Renewing the Call for Tax Simplification
Forman, Jon, THE JOURNAL RECORD
On April 25th, the Congressional Joint Committee on Taxation released a major report on simplification of the federal tax system. The report includes more than 1,300 pages of analysis of the current Internal Revenue Code and recommendations about how to streamline it.
Did you know that the code consists of some 1,395,000 words? That the Internal Revenue Service has issued almost 20,000 pages of regulations containing more than 8 million words? That, to help taxpayers with their 1999 returns, the IRS published some 649 forms, schedules, and separate instructions; 159 worksheets; and 340 other publications. It's all in the joint committee report, and it is sure to be a best seller among tax policy "wonks" like me.
The three-volume report is entitled, Study of the Overall State of the Federal Tax System and Recommendations for Simplification. A 32-page executive summary is already available at the committee's Web site -- http://www.house.gov/jct/ -- and the full report should soon follow.
The report was drafted by the very talented professional staff of the Joint Committee on Taxation. Volume I of the report is "A Study of the Overall State of the Federal Tax System." The study outlines the operation of the current federal tax system, discusses the causes and effects of complexity, and explains some of the efforts of foreign countries to simplify their tax laws.
Among the sources of complexity that the report identifies, four stand out:
* A lack of clarity and readability of the law.
* The use of the federal tax system to advance social and economic policies.
* Increased complexity in the economy.
* The interaction of federal tax laws with state laws, other federal laws and standards, the laws of foreign countries, and tax treaties.
The effects of complexity include:
* Decreased levels of voluntary compliance.
* Increased costs for taxpayers.
* Reduced perceptions of fairness in the federal tax system.
* Increased difficulties in the administration of tax laws.
Volume II of the report includes a number of specific recommendations about how to reduce the complexity of the current federal tax system. Of particular note, the report recommends eliminating the individual alternative minimum tax. This provision currently require millions of taxpayers to compute their tax liability twice -- once under the normal income tax and then again under the alternative minimum tax.
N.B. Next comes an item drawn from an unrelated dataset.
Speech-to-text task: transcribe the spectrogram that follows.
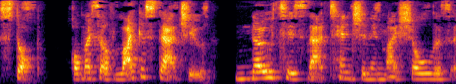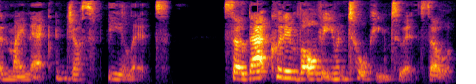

But the Joint Committee staff believes that the alternative minimum tax "no longer serves the purposes for which it was intended."
The report also recommends getting rid of most of the "phaseouts" that curtail personal exemptions, child tax credits, and deductions for individual retirement account contributions when a taxpayer's income exceeds certain arbitrary income limits. …